Technical Report Number
Determining the beginning and end positions of each exon in each protein coding gene within a genome can be difficult because the DNA patterns that signal a gene’s presence have multiple weakly related alternate forms and the DNA fragments that comprise a gene are generally small in comparison to the size of the genome. In response to this challenge, automated gene predictors were created to generate putative gene structures. N SCAN identifies gene structures in a target DNA sequence and can use conservation patterns learned from alignments between a target and one or more informant DNA sequences. N SCAN uses a Bayesian network, generated from a phylogenetic tree, to probabilistically relate the target sequence to the aligned sequence(s). Phylogenetic substitution models are used to estimate substitution likelihood along the branches of the tree. Although N SCAN’s predictive accuracy is already a benchmark for de novo HMM based gene predictors, optimizing its use of substitution models will allow for improved conservation pattern estimates leading to even better accuracy. Selecting optimal substitution models requires avoiding overfitting as more detailed models require more free parameters; unfortunately, the number of parameters is limited by the number of known genes available for parameter estimation (training). In order to optimize substitution model selection, we tested eight models on the entire genome including General, Reversible, HKY, Jukes-Cantor, and Kimura.

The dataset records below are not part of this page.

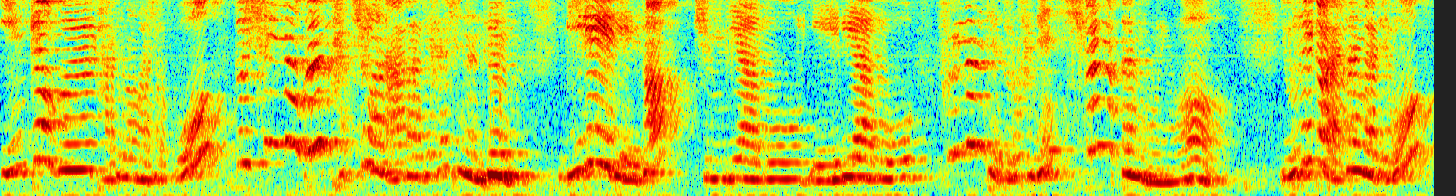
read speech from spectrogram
인격을 다듬어 가셨고 또 실력을 갖추어 나가게 하시는 등 미래에 대해서 준비하고 예비하고 훈련되도록 하는 시간이었다는 거예요. 요셉과 마찬가지로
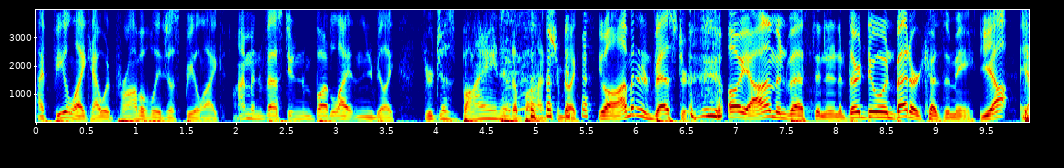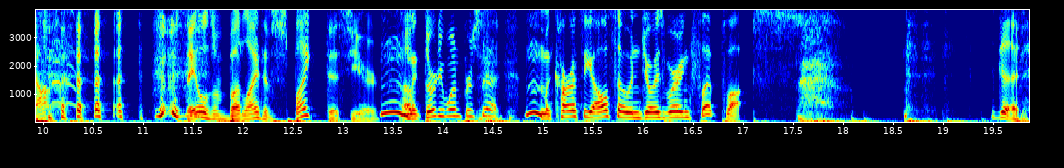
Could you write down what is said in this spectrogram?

In addition to testing models on the entire genome, genome feature based model selection strategies were investigated by assessing the ability of each model to accurately reflex the unique conservation patterns present in each genome region. Context dependency was examined using zeroth, first, and second order models. All models were tested on the human and D. melanogaster genomes. Analysis of the data suggests that the nucleotide equilibrium frequency assumption (denoted as πi) is the strongest predictor of a model’s accuracy, followed by reversibility and transition/transversion inequality. Furthermore, second order models are shown to give an average of 0.6% improvement over first order models, which give an 18% improvement over zeroth order models. Finally, by limiting parameter usage by the number of training examples available for each feature, genome feature based model selection better estimates substitution likelihood leading to a significant improvement in N SCAN’s gene annotation accuracy.
Maier, Ezekiel; Brown, Randall H.; and Brent, Michael R., "Optimization of Gene Prediction via More Accurate Phylogenetic Substitution Models" Report Number: WUCSE-2011-78 (2011). All Computer Science and Engineering Research.